"Recent momentum in the Ethernet switch market carried through to the third quarter, and 2014 is on track for record revenue. Looking ahead, we expect growth to accelerate, thanks in part to the introduction of 2.5G and 25G Ethernet. These new Ethernet speeds will be a premium offering relative to 1GE and 10GE to address bandwidth constraints in data center and campus networks, and should provide an additional boost to revenue," notes Matthias Machowinski, directing analyst for enterprise networks and video at Infonetics Research. 

Alan's comment:  Unknown to most is that 2.5G and 25G Ethernet is NOT being standardized by IEEE 802.3!  It is being specified by the "MGBase-T Alliance."  The specification adopted by this Alliance leverages many of the fundamental technologies in Ethernet standards as defined in the IEEE 802.3 10GBASE-T, enabling faster time to market with minimal research and development efforts for ecosystem vendors. The specification is available royalty-free to all members.

The IEEE has formed a study group to understand the need for these new speeds that will meet the high demand for Ethernet between 1G and 10G, which are the only standard options available today for high-speed networking over UTP cables.
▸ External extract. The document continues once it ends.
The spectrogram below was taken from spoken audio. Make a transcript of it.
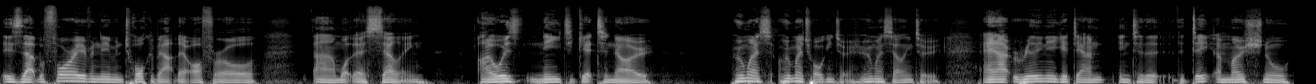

With advanced technologies in enterprise networks and increasing numbers of wireless computing devices connecting to next-generation cloud infrastructure, 1000BASE-T Ethernet is limited in bandwidth while 10GBASE-T Ethernet requires UTP Cat6a cabling, a costly upgrade to the install base of Cat5e and Cat 6 cables that constitutes the majority of the cabling installed base today. The addition of the 2.5G and 5G Ethernet link protocol speeds will enable the cost effective scaling of network bandwidth delivered to enterprise access points and provide IT professionals with more data rate options.

Top IEEE member discussion list contributor and former IEEE 802.3 chair Geoff Thompson wrote in an email:

The theory behind this standardization effort is twofold.

1) The implementation is relatively easy as a back off form earlier work and implementations of 10GBASE-T.

2) There is a major market driver in the links between closet switches and next generation WiFi access points.

(i.e. > 1G and 100 meter Cat 5e). 

The driving target market is very specific to Wireless Access Points (WAPs), rather than data centers.

You can see the presentation on this standards effort at the Nov 2014 IEEE 802 meeting at:

The call for interest (CFI) at the July 2014 IEEE 802 plenary session:

The material from the teleconferences that have taken place since then can be found at:


More info at:


What about White Box Switches (AKA Bare Metal Switches)?

"White box (or bare metal) switches account for <1% of all Ethernet switch ports, but if you look at 10/40GE (where white box switches are used), its 12% of 10/40GE ports last quarter (3Q14),"  Matthias wrote in an email to this author.


Infonetics' quarterly Ethernet switch report provides worldwide and regional market size, vendor market share, forecasts through 2018, analysis, and trends for Ethernet switches, including: revenue and ports by port speed; unmanaged, web-managed, and fully-managed switches; fixed configuration and chassis switches; and PoE. Vendors tracked: Adtran, Alaxala, Alcatel-Lucent, Arista, Avaya, Brocade, Cisco, D-Link, Dell, Extreme, Hitachi Metals, HP, Huawei, IBM, Juniper, Netgear, Ruby Tech, TP-Link, ZTE, others.

To buy the report, contact Infonetics:



  • Enterprise router market improves in 3Q; Cloud, economic expansion drive growth in 2015.    
  • Nearly a quarter of all WLAN access points are now 802.11ac.    
  • Infonetics study: Security is #1 concern for enterprise access networks.    
  • Tight battle for 2nd place after Cisco in Infonetics' enterprise networking scorecard